The Andola was a 2045 ton, 84m long fully rigged sailing ship. It hit the Manacles Reef on 31/01/1895 in bad weather. Now well broken and lying quite flat it is an easy shallow dive, at a maximum depth of around 8-9m.
The Helford Pool is a natural pool in the Helford river where it narrows between Helford village and the Helford Passage. It is best dived just after high water on a spring tide. This increases the chance of better visibility and creates an exhilarating drift dive, out of the pool and into the estuary. Starting the dive at the west end of the pit, the drift will slowly take you to the east end where it will force you out into the shallows, past Maerl beds, and, depending on whether you swim north, east or south, you’ll end up in the Bone Yard, the Voluntary Marine Conservation Area or the Oyster Farm.
Over the years, lots of bits and pieces have ended up in the pool. Bottles of all ages are very common.
St Just Pool refers to an area within the Carrick Roads, it’s where the deep river channel turns from south to west causing a deep pool. Although we wouldn’t class it as one of our better dive sites, it is in an extremely sheltered area. With depths ranging from 4m to 30m, it is a ‘fall back’ dive site for when the sea is too rough to venture out. It usually has some interesting life including Thornback Rays, Hermit Crabs and Variegated Scallops. Rumour has it that there is some remains of a Sunderland Flying Boat in there somewhere, although we’ve never seen it, yet.
Kat’s Wall is a small area within St Just Pool that is covered in marine life. The dive starts at between 15-18m, the top of the wall is around 20m, the bottom at 25. The quantity of marine life is amazing.

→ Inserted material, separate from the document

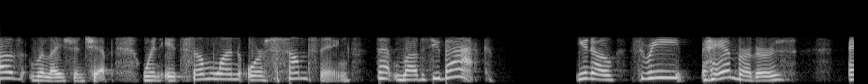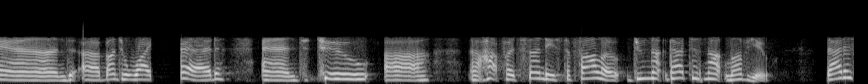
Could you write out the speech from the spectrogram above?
love relationship when it's someone or something that loves you back. You know, three hamburgers and a bunch of white bread and two uh, uh, hot fudge sundaes to follow, do not that does not love you. That is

Falmouth has a wide range of dives sites in all depths. Here is a list of our local dive sites between 12-18m deep.
- East Narrows Wall
- Stanwood Wreck
- St Just Pool
- Hera Wreck
- Rock Island Bridge Wreck (HW)
- Volnay Wreck (LW)
- Bizzies Reef
- Old Wall Reef
- Manacles Reef
- Lady Dalhousie Wreck
- Helford Pool and Drift Dive
Trefusis Head is a very shallow reef within the Carrick Roads. Over the years several ships have come to grief there. The Queen dates back to Wellington’s battles with the French in the early 1800’s. It was carrying women, children and wounded soldiers when it came into Falmouth for shelter in 1814. The cables parted in a south easterly gale and it crashed onto the rocks. There is little left but every now and then a button or something small is found on the rocks. It is actually the site of the largest loss of human life at sea in Cornwall. read more →
Newporth Head is a shallow reef and gully system near Stack Point. Records state that the boat the Squirel came ashore there, we have found no evidence of this but it is a nice easy light and bright dive.
Falmouth has a wide range of dives sites in all depths. Here is a list of our local dive sites less than 12m deep.
- Trefusis Head, HMS Torrid & The Queen
- East Narrows Maerl Beds
- Fraggle Rock and Fraggle Cave (swim through)
- Pendennis U-boats
- Seal Caves
- Ponus wreck
- Shore's Rock
- Newporth Head
- Ben Asdale wreck
- Andromeda wreck
- Helford River Voluntary Special Area of Conservation
- Rock Island Brdige wreck
- Bay of Panama wreck
- Andola wreck
- Gull Rock and Caves
Dives 4,6 and 9 can be done as shore dives, they are much easier by boat though.
There are many pinnacles on the Manacles that have areas within this range, I haven't included them as the best bits are below 15m.
Shore’s Rock is a small rock island with many long sand bottomed gullies around it. Two underwater stacks break the surface at low water and are impressive under the surface. Some of the gullies are lined with jewel anemones. There’s even some unidentified wreckage on site.
Maximum depth is around 8m, dive able at any state of the tide.
Fraggle Rock, so called because it was in view in the opening sequence of the program of the same name, is a shallow reef dive with a swim through cave running through it.The cave isn’t deep or long, with an exit part way, it is suitable for all levels. Amazing topography with large undercuts, a long gully with some wreck remains and some wildlife inside the cave, not usually found so shallow. read more →
Killigerran Head is a shallow reef dive with deep gullies and a pebble sea bed. Usually covered in fish life there is a lot to see, the shallow depth and bright pebble sea bed make it a very bright site to dive which can give some exceptional visibility.